    What she really wants is a keyboard dock – similar to what MS shows in their ads for the Surface device. She just wants to dock it – with a cover in place – to use the keyboard when at her desk to use Pages or Numbers, then be able to pull it off the keyboard, with a standard cover attached, to use around the house for non-productivity use. I told her I imagine someone will create that down the road – so for now we’ve got an Apple BT keyboard paired to it.

    GREAT device that works perfectly for her. Now sure it would work for me, but it does for her.

  3. Wait a minute. First he says “I’ve ditched my MacBook”, then he says “It [Air 2] and my MacBook will probably be replaced”. Which is it?

    You can get things like a LaCie Fuel as a wirelessly attached hard drive. Too bad there’s no Finder-like software to move files back and forth.

  4. I’m not sure why anyone would stay with a physical drive these days, you can get several hundred gigabytes of cloud storage for a few dollars a month. I use SugarSync for some 350GB, and it works great across all my devices. Dropbox is also excellent. Apple’s own iCloud is not ready for prime time as a general file storage, but we’re all hoping Apple will some day come around and do something really useful with its cloud computing.

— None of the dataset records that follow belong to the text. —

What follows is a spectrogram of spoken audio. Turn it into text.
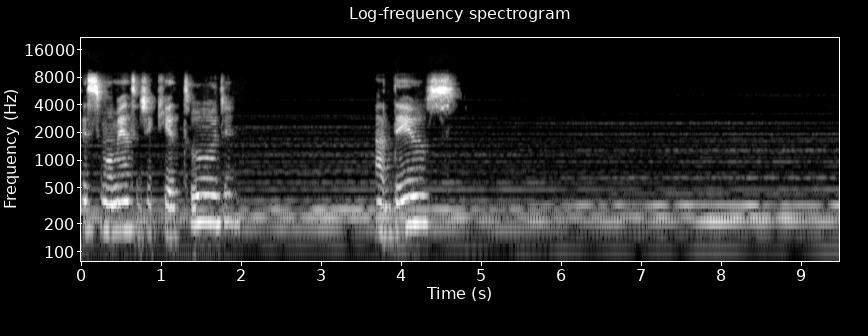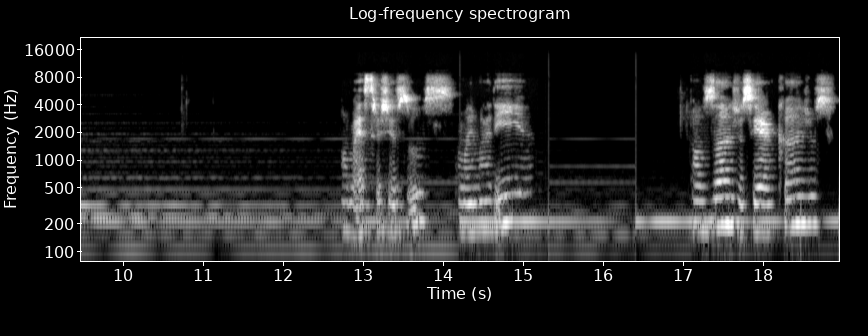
nesse momento de quietude a Deus. Ao Mestre Jesus, a Mãe Maria, aos anjos e arcanjos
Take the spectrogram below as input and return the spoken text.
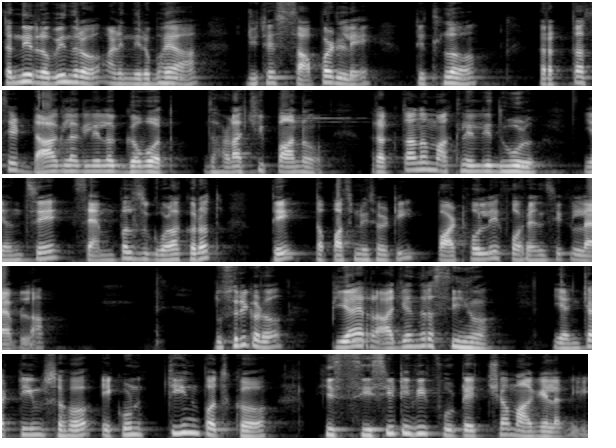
त्यांनी रवींद्र आणि निर्भया जिथे सापडले तिथलं रक्ताचे डाग लागलेलं गवत झाडाची पानं रक्तानं माखलेली धूळ यांचे सॅम्पल्स गोळा करत ते तपासणीसाठी पाठवले फॉरेन्सिक लॅबला दुसरीकडं पी आय राजेंद्र सिंह यांच्या टीमसह एकूण तीन पथकं ही सी सी टी व्ही फुटेजच्या मागे लागली.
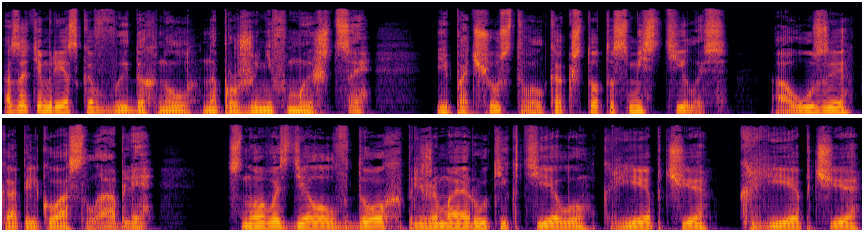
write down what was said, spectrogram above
а затем резко выдохнул, напружинив мышцы. И почувствовал, как что-то сместилось, а узы капельку ослабли — Снова сделал вдох, прижимая руки к телу, крепче, крепче,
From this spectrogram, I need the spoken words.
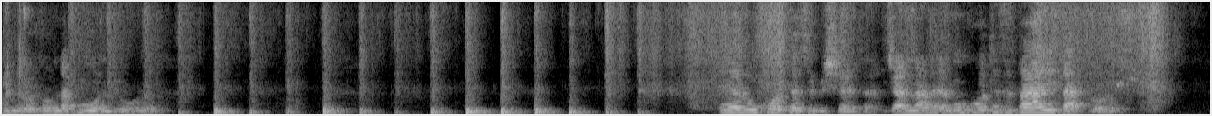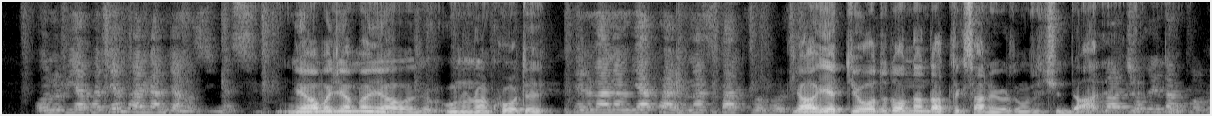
Duruyordu onda bu diyorum. Eğer un kotası pişirdi. Canları un kotası daha iyi tatlı olur. Onu bir yapacağım da annemcamız yemez. Ne yapacağım ben ya ununla kote. Benim annem yapardı nasıl tatlı olur. Ya et diyordu da ondan tatlık sanıyordunuz içinde. Vallahi Hadi. çok iyi tatlı olur.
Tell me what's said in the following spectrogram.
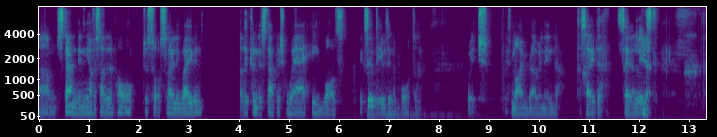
um, standing the other side of the portal, just sort of slowly waving but they couldn't establish where he was, except he was in a portal, which is mind blowing in to say the to say the least. Yeah.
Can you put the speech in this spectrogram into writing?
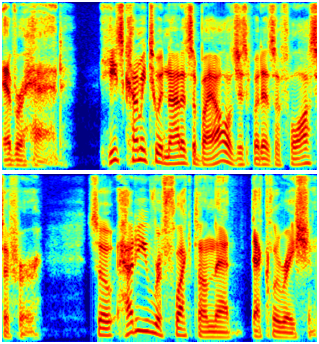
ever had. He's coming to it not as a biologist, but as a philosopher. So, how do you reflect on that declaration?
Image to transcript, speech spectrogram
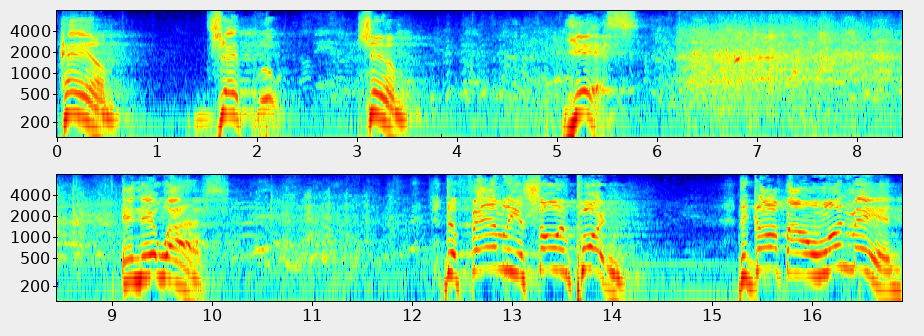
Ham, Japheth, Shem. Yes. And their wives. The family is so important that God found one man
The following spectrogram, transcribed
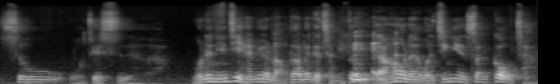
似乎我最适合啊。我的年纪还没有老到那个程度，然后呢，我经验算够长。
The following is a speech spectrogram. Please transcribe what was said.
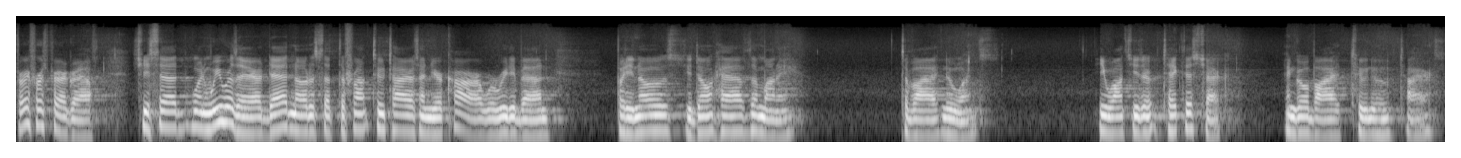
very first paragraph, she said, when we were there, Dad noticed that the front two tires in your car were really bad, but he knows you don't have the money to buy new ones. He wants you to take this check and go buy two new tires.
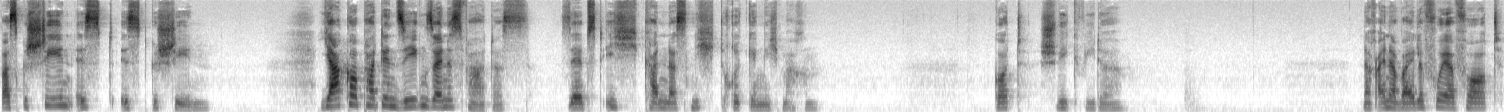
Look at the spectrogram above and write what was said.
Was geschehen ist, ist geschehen. Jakob hat den Segen seines Vaters. Selbst ich kann das nicht rückgängig machen. Gott schwieg wieder. Nach einer Weile fuhr er fort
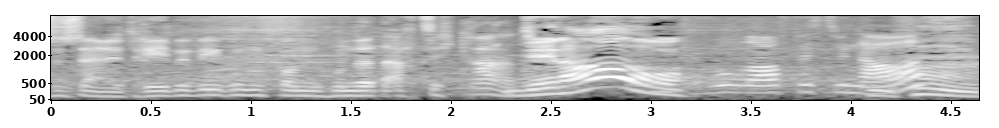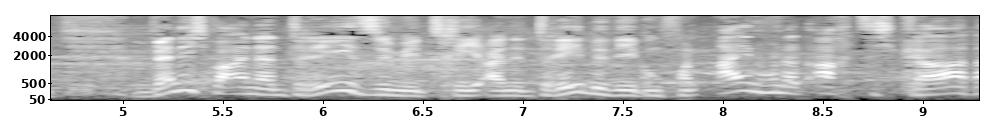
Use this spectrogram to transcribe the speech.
Das ist eine Drehbewegung von 180 Grad. Genau. Worauf bist du hinaus? Wenn ich bei einer Drehsymmetrie eine Drehbewegung von 180 Grad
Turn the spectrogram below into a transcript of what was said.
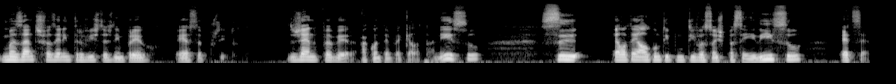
mas antes fazer entrevistas de emprego a essa prostituta. De género para ver há quanto tempo é que ela está nisso, se ela tem algum tipo de motivações para sair disso, etc.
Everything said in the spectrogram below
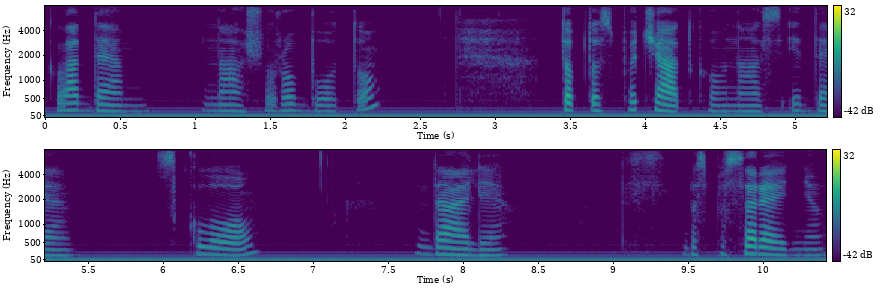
кладемо нашу роботу. Тобто, спочатку у нас іде скло, далі безпосередньо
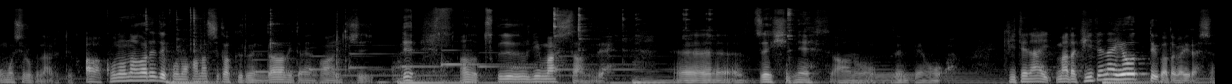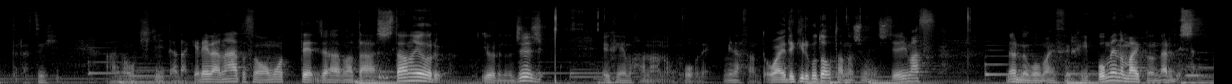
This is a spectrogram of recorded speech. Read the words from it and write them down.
面白くなるというかあこの流れでこの話が来るんだみたいな感じであの作りましたんで、えー、ぜひねあの前編を聞いてないまだ聞いてないよっていう方がいらっしゃったらぜひあのお聞きいただければなとそう思ってじゃあまた明日の夜夜の10時 FM 花の方で皆さんとお会いできることを楽しみにしています。なるの5枚セルフ1本目のマイクのなるでした。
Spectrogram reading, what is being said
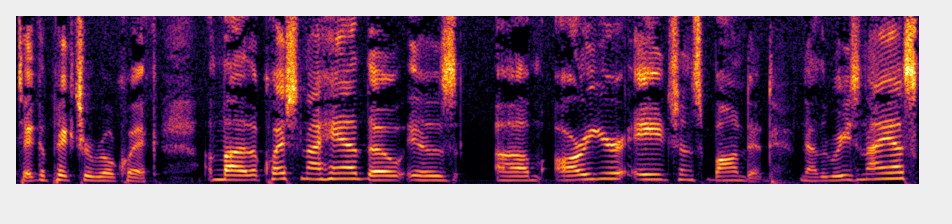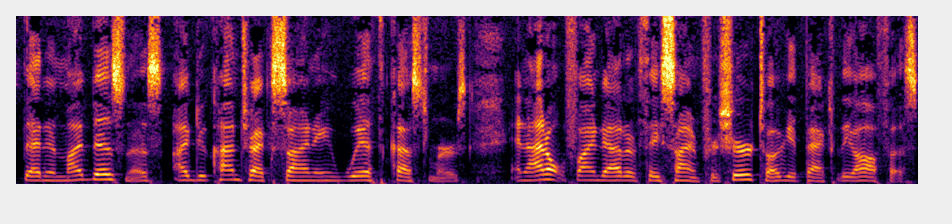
Take a picture real quick. Um, uh, the question I had though is, um, are your agents bonded? Now, the reason I ask that in my business, I do contract signing with customers, and I don't find out if they sign for sure till I get back to the office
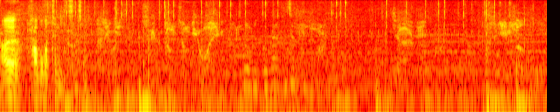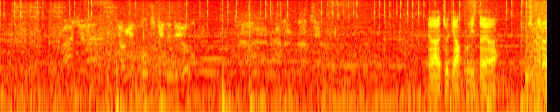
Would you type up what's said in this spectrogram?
아유 바보 같은 이 진짜. 야 저기 아쿤 있다 야. 조심해라.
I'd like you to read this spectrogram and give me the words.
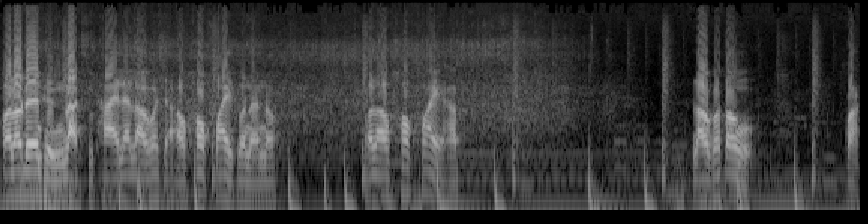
พอเราเดินถึงหลักสุดท้ายแล้วเราก็จะเอาเข้าไขว้ตัวนั้นเนาะพอเราเข้าไขว้ครับ เราก็ต้องกวัก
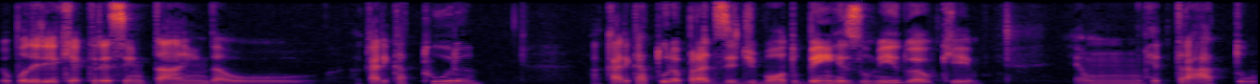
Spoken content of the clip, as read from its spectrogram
Eu poderia aqui acrescentar ainda o, a caricatura. A caricatura, para dizer de modo bem resumido, é o que? É um retrato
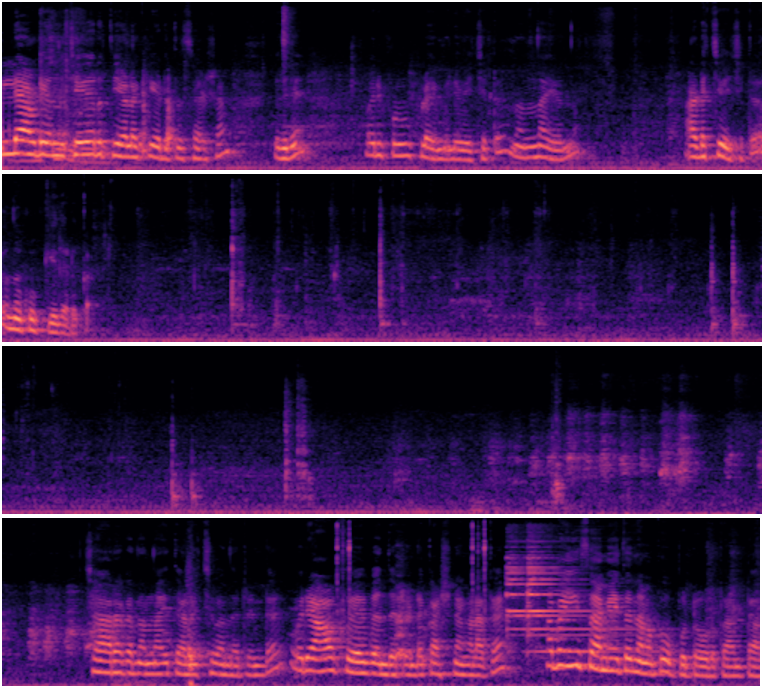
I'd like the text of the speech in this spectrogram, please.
എല്ലാം അവിടെ ഒന്ന് ചേർത്ത് ഇളക്കി എടുത്ത ശേഷം ഇതിന് ഒരു ഫുൾ ഫ്ലെയിമിൽ വെച്ചിട്ട് നന്നായി ഒന്ന് അടച്ച് വെച്ചിട്ട് ഒന്ന് കുക്ക് ചെയ്തെടുക്കാം. ചാറൊക്കെ നന്നായി തിളച്ച് വന്നിട്ടുണ്ട്. ഒരു ഹാഫ് വേവ് വെന്തിട്ടുണ്ട് കഷ്ണങ്ങളൊക്കെ. അപ്പോൾ ഈ സമയത്ത് നമുക്ക് ഉപ്പിട്ട് കൊടുക്കാം കേട്ടോ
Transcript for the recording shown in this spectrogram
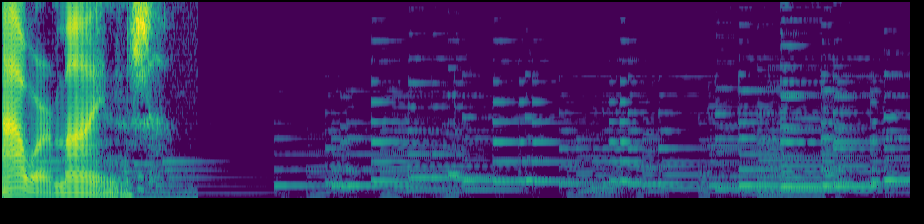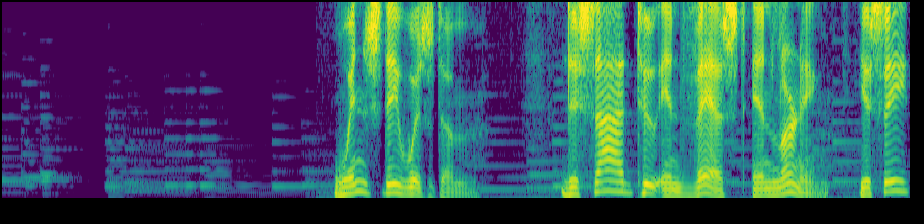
our minds. Wednesday Wisdom. Decide to invest in learning. You see,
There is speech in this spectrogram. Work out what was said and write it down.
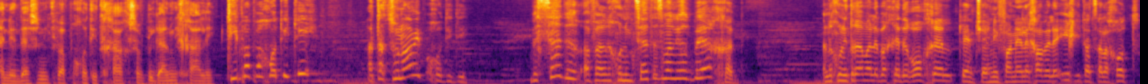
אני יודע שאני טיפה פחות איתך עכשיו בגלל מיכלי. טיפה פחות איתי? אתה צונאמי פחות איתי. בסדר, אבל אנחנו נמצא את הזמן להיות ביחד. אנחנו נתראה מלא בחדר אוכל. כן, כשאני אפנה לך ולאיכי את הצלחות.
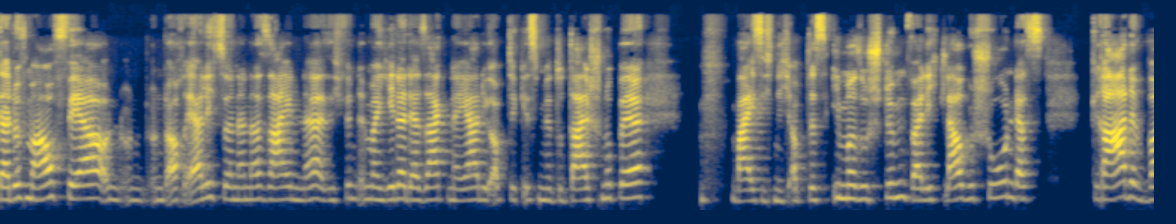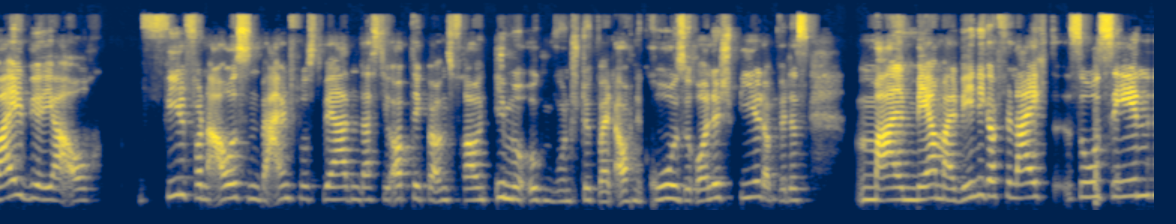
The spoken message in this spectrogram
da dürfen wir auch fair und, und, und auch ehrlich zueinander sein. Ne? Also ich finde immer jeder, der sagt, na ja, die Optik ist mir total schnuppe, weiß ich nicht, ob das immer so stimmt, weil ich glaube schon, dass gerade weil wir ja auch viel von außen beeinflusst werden, dass die Optik bei uns Frauen immer irgendwo ein Stück weit auch eine große Rolle spielt, ob wir das mal mehr, mal weniger vielleicht so sehen.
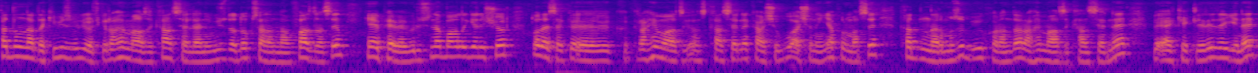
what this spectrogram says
kadınlardaki biz biliyoruz ki rahim ağzı kanserlerinin %90'ından fazlası HPV virüsüne bağlı gelişiyor. Dolayısıyla e, rahim ağzı kanserine karşı bu aşının yapılması kadınlarımızı büyük oranda rahim ağzı kanserine ve erkekleri de yine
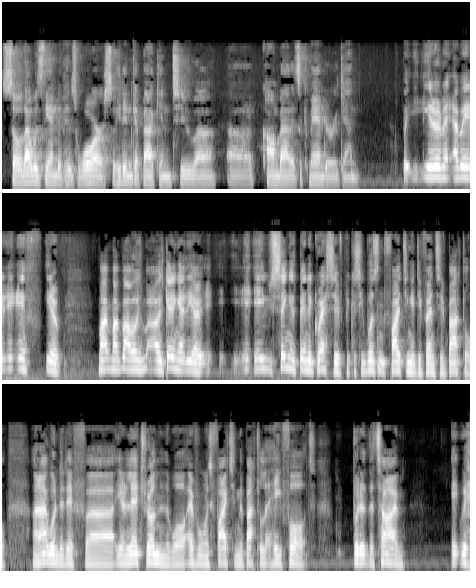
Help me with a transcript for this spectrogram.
So that was the end of his war. So he didn't get back into uh, uh combat as a commander again. But you know, what I mean, I mean if you know, my, my I was I was getting at you know, Singh has been aggressive because he wasn't fighting a defensive battle, and I wondered if uh, you know later on in the war everyone was fighting the battle that he fought, but at the time, it was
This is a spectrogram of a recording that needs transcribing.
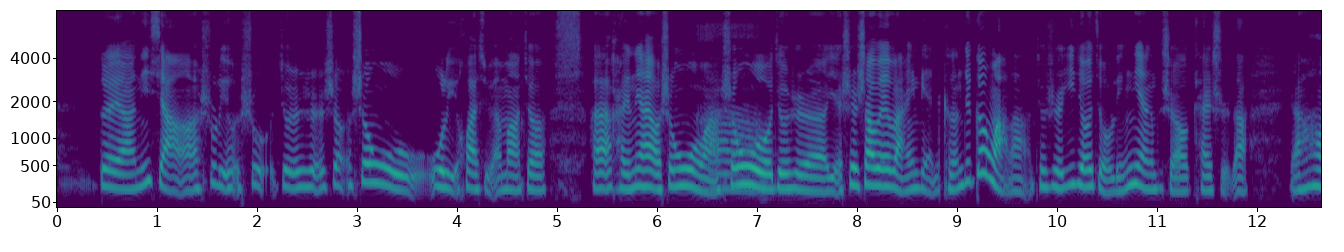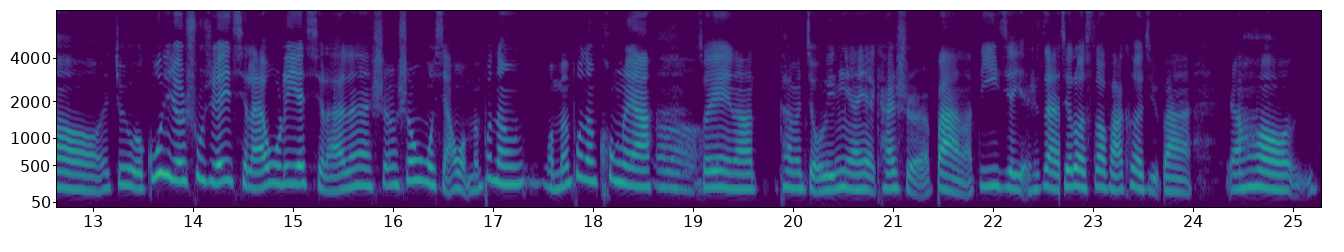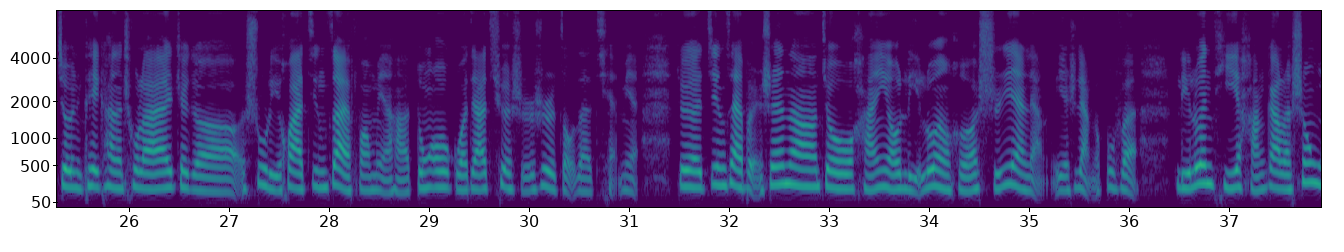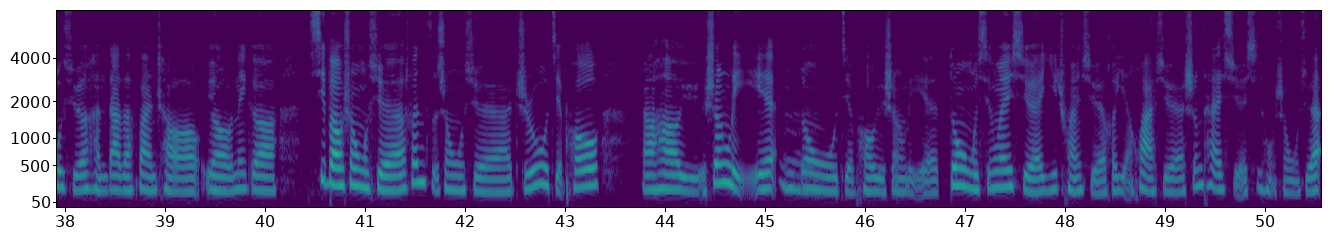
对呀，你想啊，数理数就是生生物物理化学嘛，就还肯定还有生物嘛。生物就是也是稍微晚一点，可能就更晚了，就是一九九零年的时候开始的。然后就是我估计就是数学一起来，物理也起来了，那生生物想我们不能，我们不能空着呀。嗯。所以呢。他们九零年也开始办了，第一届也是在捷洛斯洛伐克举办，然后就你可以看得出来，这个数理化竞赛方面，哈，东欧国家确实是走在前面。这个竞赛本身呢，就含有理论和实验两，也是两个部分。理论题涵盖了生物学很大的范畴，有那个细胞生物学、分子生物学、植物解剖。然后与生理、动物解剖与生理、动物行为学、遗传学和演化学、生态学、系统生物学，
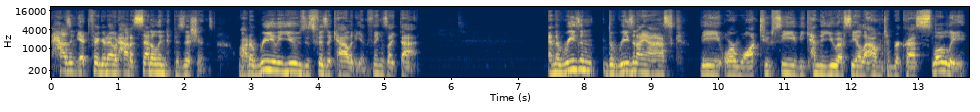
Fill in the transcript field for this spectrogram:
hasn't yet figured out how to settle into positions or how to really use his physicality and things like that. And the reason the reason I ask the or want to see the can the UFC allow him to progress slowly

    The iPad Pro with mega cloud storage is an unbeatable combination…

    1. How about those (who are more numerous than you urban dwellers can probably imagine) who simply don’t have access to high-speed/bandwidth internet access… and I won’t even get into affordability.

      Where I live, CenturyLink DSL is it. Nothing else available (satellite or a local wireless provider) is that affordable to the average family or really any better. I know as I had both at different times.

      In addition, CL only has a limited number of lines available. New homes being built do not and will not have CL internet service available. And it isn’t going to get any better as CL has stated they have no intentions to expand service by running more cable. No ROI as far as they’re concerned.

    2. Every time I’ve gone up a screen size, I’ve wondered how the heck I was working on the previous smaller screen. Currently have a 27″ Retina iMac. There is no way a 13″ screen could be satisfactory for most of my work, except for short periods. That would be forbidden under international conventions on “cruel and unusual punishment”.

  5. The day will come when the iPad Pro or another iPad may be able to fully replace a Mac, but to quote the Klingons “not today”. My MacBook Air small, light, does everything I expect a computer to do and more than any iPad can do (at least the things I want it to do). We will need both and Apple will be smart to offer both for at least a few more years. Wait! That’s what they are doing. Very good!

  6. Stop trying to put in a screw with a hammer. The iPad is not for the same work as Mac. If you do a lot of data imputing and mostly work at a desk than a iPad will never meet your needs. If you work away from an office and your work is more visual and sharing than a laptop is not for you. The iPad is great for people who need to show people information; like a salesperson or project manager. Someone who walks around a lot and needs information quickly; hospital staff or warehouse workers. Unfortunately the people who need good software for iPads to be productive don’t know how to comunecate with those who write code. The people who could develop and promote productive iPad software don’t get outside enough to see the needs of others. The iPad has the potential to be the next great leap for computers by expanding into new job categories. Unfortunately there is a social separation between the groups that need to make it happen.

  7. My theory is they’re spending 29-hour days inventing a car from scratch, solving the tens of thousands of problems no one has ever seen before, so they’re trusting the B-Teams and C-Teams to handle the relatively simple tasks like launching ATV and coordinating pens with iPads.

Reader Feedback

This site uses Akismet to reduce spam. Learn how your comment data is processed.